The problem
Pictures aside, copy exactly each line from the one that holds "Write the transcript" through the last line of the records below.

Data excerpts:
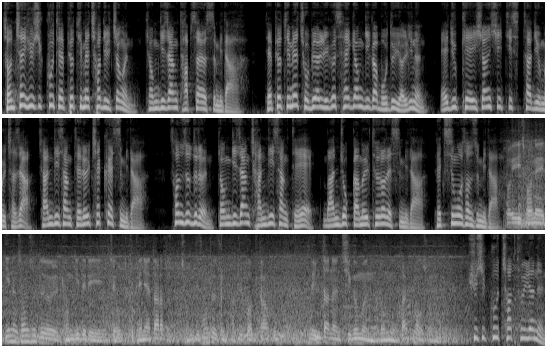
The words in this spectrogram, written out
전체 휴식 후 대표팀의 첫 일정은 경기장 답사였습니다. 대표팀의 조별리그 3경기가 모두 열리는 에듀케이션 시티 스타디움을 찾아 잔디 상태를 체크했습니다. 선수들은 경기장 잔디 상태에 만족감을 드러냈습니다. 백승호 선수입니다. 저희 전에 뛰는 선수들 경기들이 이제 어떻게 되냐에 따라서 잔디 상태도 좀 바뀔 것 같기도 하고 근데 일단은 지금은 너무 깔끔하고 좋은 것 같아요. 휴식 후 첫 훈련은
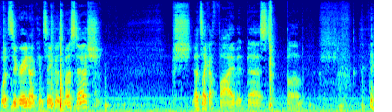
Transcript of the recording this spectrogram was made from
What's the grade on Canseco's mustache? That's like a 5 at best. Bum.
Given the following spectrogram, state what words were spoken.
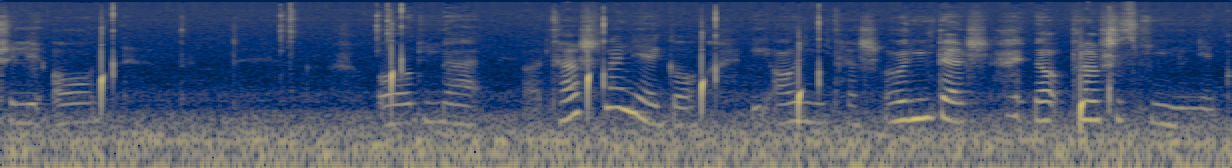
Czyli on. On na, też na niego. I oni też, oni też. No, prawie wszyscy na niego.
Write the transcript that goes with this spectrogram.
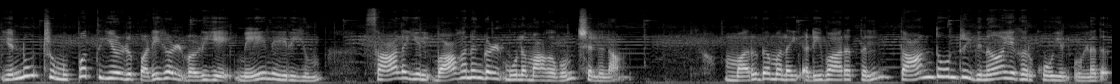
எண்ணூற்று முப்பத்தி ஏழு படிகள் வழியே மேலேறியும் சாலையில் வாகனங்கள் மூலமாகவும் செல்லலாம். மருதமலை அடிவாரத்தில் தான்தோன்றி விநாயகர் கோயில் உள்ளது.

Exercise answer
Write the transcript that goes with this spectrogram.
எண்ணூற்று முப்பத்தி ஏழு படிகள் வழியே மேலேறியும் சாலையில் வாகனங்கள் மூலமாகவும் செல்லலாம். மருதமலை அடிவாரத்தில் தான்தோன்றி விநாயகர் கோயில் உள்ளது.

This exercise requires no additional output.